- [INSTRUCTIONS TO FOLLOW]: Retype the lines from the one containing "Transcript of the speech in this spectrogram" through the last line of the entries below, exactly and in full, omitting every image.

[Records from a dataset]
——————————

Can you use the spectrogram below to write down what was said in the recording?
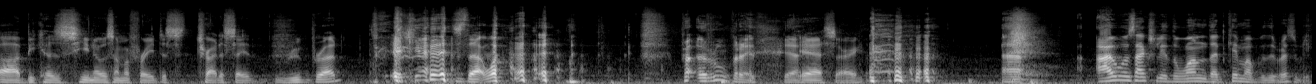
Uh, because he knows I'm afraid to s- try to say rug bread. is that what? Rugbröd. Yeah. yeah, sorry. Uh, I was actually the one that came up with the recipe.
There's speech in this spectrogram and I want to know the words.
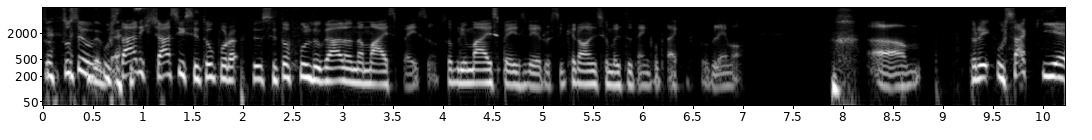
To, to se v, starih časih se je to, to, se je to ful dogajalo na MySpaceu, so bili MySpace virusi, ker oni so imeli tudi en kup takih problemov. Um, torej, vsak, ki je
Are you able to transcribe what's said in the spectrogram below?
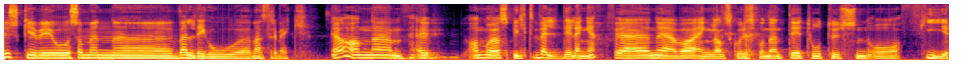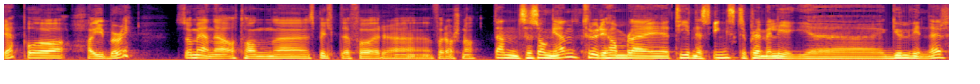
husker vi jo som en uh, veldig god venstreback. Ja, han, eh, han må jo ha spilt veldig lenge. For jeg, når jeg var englandskorrespondent i 2004 på Highbury, så mener jeg at han eh, spilte for, eh, for Arsenal. Den sesongen tror jeg han ble tidenes yngste Premier League-gullvinner.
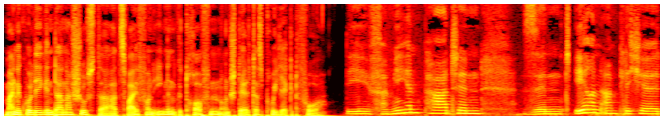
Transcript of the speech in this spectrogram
Meine Kollegin Dana Schuster hat zwei von ihnen getroffen und stellt das Projekt vor. Die Familienpatin sind Ehrenamtliche,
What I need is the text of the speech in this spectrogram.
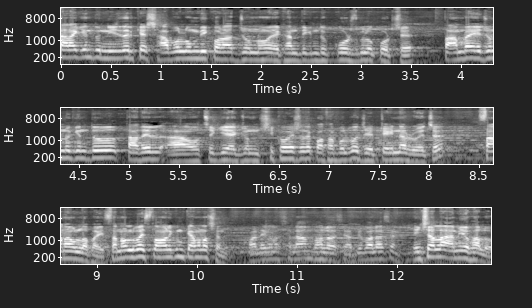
তারা কিন্তু নিজেদেরকে স্বাবলম্বী করার জন্য এখান থেকে কিন্তু কোর্সগুলো করছে। তো আমরা এই জন্য কিন্তু তাদের হচ্ছে গিয়ে একজন শিক্ষকের সাথে কথা বলব যে ট্রেনার রয়েছে সানাউল্লাহ ভাই। সানাউল্লাহ ভাই সালাম আলাইকুম কেমন আছেন? ওয়ালাইকুম আসসালাম ভালো আছে। আপনি ভালো আছেন? ইনশাল্লাহ আমিও ভালো।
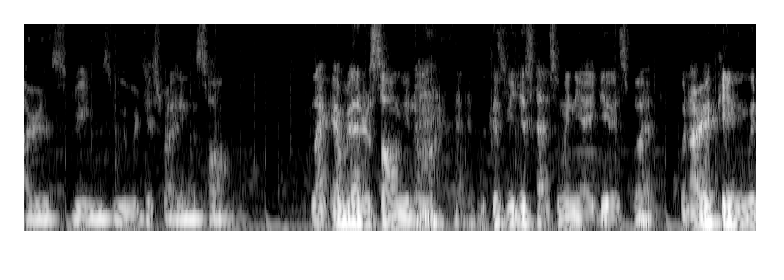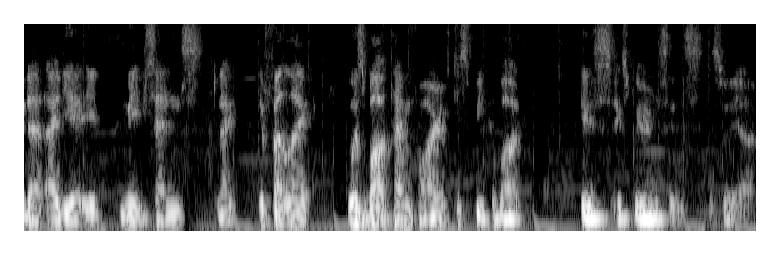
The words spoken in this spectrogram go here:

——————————

- [RESULT OF THE TASK]:
Transcript of the speech in this spectrogram
Meine Kollegin Dana Schuster hat zwei von ihnen getroffen und stellt das Projekt vor. Die Familienpatin sind Ehrenamtliche,
What I need is the text of the speech in this spectrogram.
তারা কিন্তু নিজেদেরকে স্বাবলম্বী করার জন্য এখান থেকে কিন্তু কোর্সগুলো করছে। তো আমরা এই জন্য কিন্তু তাদের হচ্ছে গিয়ে একজন শিক্ষকের সাথে কথা বলব যে ট্রেনার রয়েছে সানাউল্লাহ ভাই। সানাউল্লাহ ভাই সালাম আলাইকুম কেমন আছেন? ওয়ালাইকুম আসসালাম ভালো আছে। আপনি ভালো আছেন? ইনশাল্লাহ আমিও ভালো।
The words spoken in this spectrogram go here:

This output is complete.